“That is one of the larger areas,” said Jennifer Gray, a toxicologist with the state health department's Division of Environmental Health. The advisories on the Huron River were prompted by elevated levels in fish and elevated levels in surface water samples, Gray said.
Like the Huron River, other locations have complete bans on eating certain area fish, such as Allen Lake, the AuSable River, Van Etten Lake and Clark’s Marsh in Iosco County; the Beaver Dam Pond and Helmer Creek in Calhoun County; and ponds at 4300 Cannonsburg Road in Belmont.
Limits on annual consumption of fish exist for certain fish caught on sections of the Saginaw River in Bay and Saginaw counties; the Flint River in Genesee, Lapeer and Saginaw counties; Lake Pleasant in Lapeer County; Lake St. Clair in St. Clair, Macomb and Wayne counties; St. Joseph River in Berrien County; the Rogue River and Freska Lake in Kent County; Long Lake in St. Joseph County; and Silver Lead Creek in Marquette County.
How long will it last?
The elevated levels of PFOS in fish were found via testing that started in 2012 in Clark’s Marsh in Oscoda near the former Wurtsmith Air Force Base, where PFAS-containing firefighting foam was used for training for decades, Gray said.
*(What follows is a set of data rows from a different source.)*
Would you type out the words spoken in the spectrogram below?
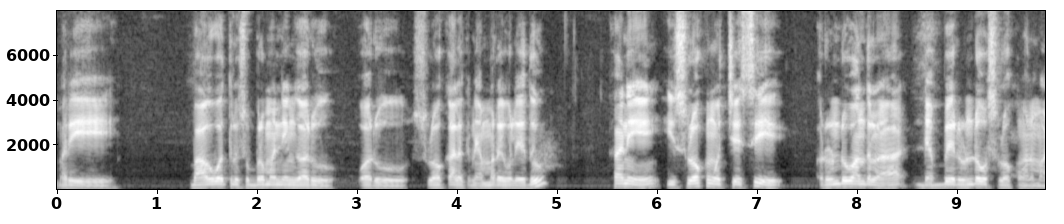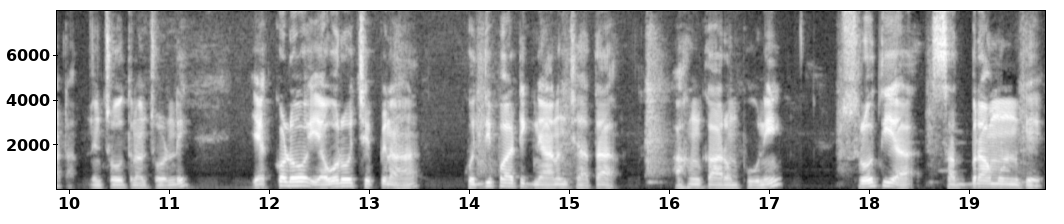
మరి భాగవతుల సుబ్రహ్మణ్యం గారు వారు శ్లోకాలకు నెంబర్ ఇవ్వలేదు కానీ ఈ శ్లోకం వచ్చేసి రెండు వందల డెబ్బై రెండవ శ్లోకం అనమాట నేను చదువుతున్నాను చూడండి. ఎక్కడో ఎవరో చెప్పిన కొద్దిపాటి జ్ఞానం చేత అహంకారం పూని శ్రోతియ సద్బ్రాహ్మణునికి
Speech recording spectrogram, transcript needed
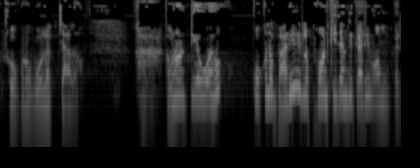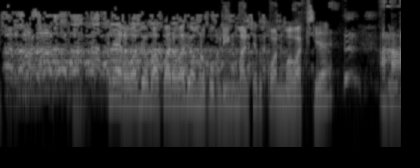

The state has since tested more than 1,300 fish statewide for more than 10 different PFAS compounds, but Michigan officials concentrate their efforts in areas with a known history of industrial contamination, she said. The advisories issued so far have been linked to PFOS, one of the better understood PFAS compounds.
“That tends to be and seems to be the one that bio-accumulates in fish tissue,” Gray said. “PFOS seems to be the one that builds up.”
Like the other areas with fish advisories, the state must first address the source of the pollution leading to high PFAS levels in fish. But even after the source is identified and addressed, removing the chemical from the fish population can take years, Gray said.
PFAS is believed to have a half life shorter than PCBs, which take about 15 years to decrease by half in the fish population, Gray said. The ultimate verdict on the half-life of PFAS chemicals remains uncertain, she said.
“What we know now is the amount of time it takes for a fish to get rid of PFAS is shorter than PCBs,” Gray said, but “we’re still building our data set on PFAS.”
On the Huron River, officials rapidly sought the source of contamination to address increased PFAS levels in fish and the dynamic response serves as a model for addressing the issue in the rest of the state, Sliver said. Still, decades of exposure can't be undone as easily.
“We found them up in Wixom,” Sliver said of the Huron River contaminant source. “And we’ve actually taken those sources down from thousands of parts per trillion down to non-detect. Our expectation is over time you’ll see the concentrations in fish tissue continue to drop.”